In contradistinction to i.e. and e.g., viz. is used to indicate a detailed description of something stated before, and when it precedes a list of group members, it implies (near) completeness.

  • Viz. is usually read aloud as "that is", "namely", or "to wit",[5] but is sometimes pronounced as it is spelt, viz.: /ˈvɪz/.

A similar expression is scilicet, abbreviated as sc., which is Latin for "it is permitted to know". Sc. provides a parenthetic clarification, removes an ambiguity, or supplies a word omitted in preceding text,  while viz. is usually used to elaborate or detail text which precedes it. In legal usage, scilicet appears abbreviated as ss. or, in a caption, as §, where it provides a statement of venue[clarification needed] and is read as "to wit".[6] Scilicet can be read as "namely", "to wit", or "that is to say", or pronounced /ˈsɪlɨsɛt/ or /ˈsklɨkɛt/.[7]

Examples[edit]

  • The main point of his speech, viz. that our attitude was in fact harmful, was not understood.
  • "My grandfather had four sons who grew up, viz.: Thomas, John, Benjamin and Josiah."[8]
  • The noble gases, viz., helium, neon, argon, xenon, krypton, and radon, show an unexpected behavior when exposed to this new element.

References[edit]

  1. ^ Brewer, Ebenezer (1970). Brewer's Dictionary of Phrase and Fable.

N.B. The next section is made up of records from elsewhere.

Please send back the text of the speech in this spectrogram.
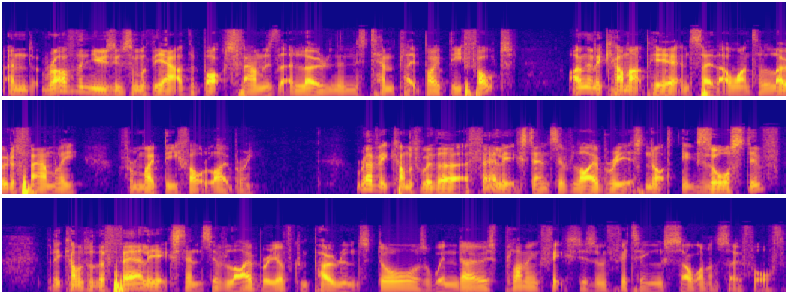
and rather than using some of the out of the box families that are loaded in this template by default, I'm going to come up here and say that I want to load a family from my default library. Revit comes with a, a fairly extensive library. It's not exhaustive, but it comes with a fairly extensive library of components, doors, windows, plumbing fixtures and fittings, so on and so forth.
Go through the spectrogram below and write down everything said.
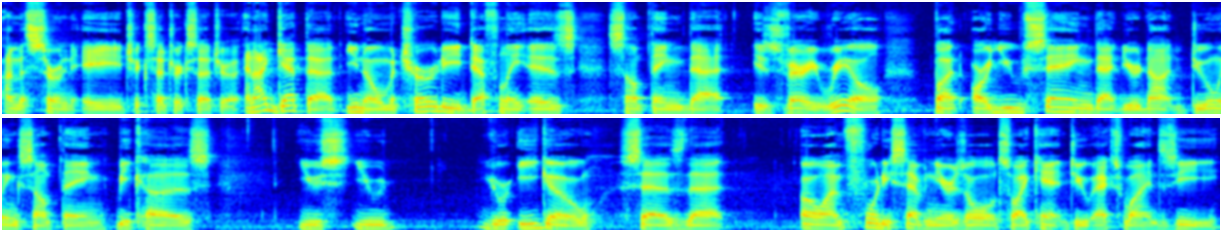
i'm a certain age et cetera et cetera. And i get that you know maturity definitely is something that is very real but are you saying that you're not doing something because you you your ego says that oh i'm 47 years old so i can't do x y and z?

New York: Harper & Row. p. 1132. 
  2. ^ OED
  3. ^ The New Fowler's Modern English Usage (revised third edition, 1998), pp. 825, 828.
  4. ^ American Heritage Dictionary of the English Language (fourth edition, 2000), p. 1917
  5. ^ a b AMHER (fourth edition, 2000), p. 1917.
  6. ^ Black's Law Dictionary (sixth edition, 1990), p. 1403.
  7. ^ AMHER (fourth edition, 2000), p. 1560.
  8. ^ The Autobiography of Benjamin Franklin at Project Gutenberg.

Notes[edit]

  1. ^ According to E. Cobham Brewer (1810–1897), Brewer's Dictionary of Phrase and Fable, the same abbreviation mark was used for "habet" and "omnibus".